“I just felt the matter would be resolved by next Wednesday,” Gray told The Sun News.
City council voted unanimously for the compromise, though Councilman Phil Render was absent for the vote. The city also has the ability to stop business at the bar immediately if a shooting occurs in the bar or in its parking lot while 3rd Avenue is operating. Bars and other “drinking places” are viewed as responsible for crime that happens on the premises, including in the parking lot, City Attorney Tom Ellenburg said Tuesday.
Police Chief Warren Gall cited three shootings since 2015 in his original request to city staff to pause the bar’s operations. He wrote that the club did not properly handle the situations:
- On April 4, 2015, police received a call that someone had fired into the air around the bar. When they arrived on scene, officers were unable to get an account of the incident — but later that day, an employee of the bar came to police and said she had called police but been ordered to hang up.
- On Oct, 31, 2015, a fight in the parking lot turned dangerous as a man shot someone he was fighting through the abdomen. Security did not try to keep witnesses at the club, Gall’s letter said, and “the club’s security controlled neither the violence at the club nor the crowd’s response to that violence.”
- On Dec. 24, 2016, one man was shot inside the club and two more people were shot as they ran from the club.
- On April 2, another shooting sent someone to the hospital. That incident occurred after police requested that the city look at pulling the bar’s license.
Feaster said nobody at his bar, which originally opened eight years ago, was ever told to avoid the police or not report a crime.
He said he originally opened the bar “for the black folks to have somewhere to go.”

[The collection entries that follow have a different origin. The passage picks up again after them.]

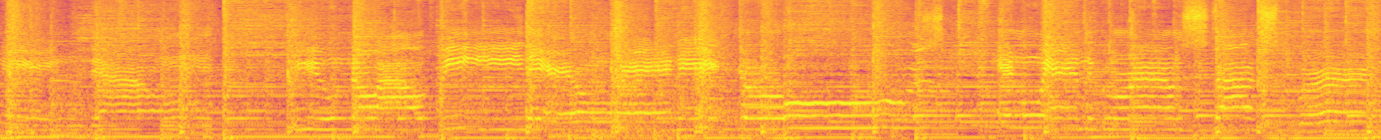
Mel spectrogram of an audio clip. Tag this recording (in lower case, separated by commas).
music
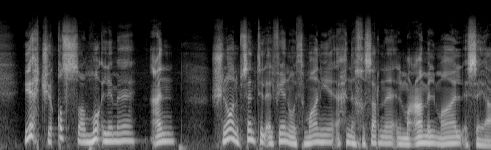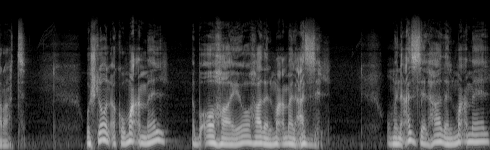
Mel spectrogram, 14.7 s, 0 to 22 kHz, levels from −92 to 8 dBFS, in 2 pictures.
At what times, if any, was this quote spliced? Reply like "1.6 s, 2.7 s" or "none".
none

“Everybody’s allowed to be with their own culture,” Feaster, who is black, added.
By staying open through the end of May, the bar could capture a significant amount of business as droves of bikers, many of them black, descend on the city for the Atlantic Beach Bikefest celebrations over Memorial Day weekend.
The event began in Atlantic Beach, just north of Myrtle Beach, a community that was historically black due to segregation.
But the event has long since spilled southward, and Feaster said it’s “always” a big business weekend for him.
It’ll be a good opportunity to make up some revenue. In the just over a month he’s been closed, Feaster said, he’s lost between $15,000 and $20,000.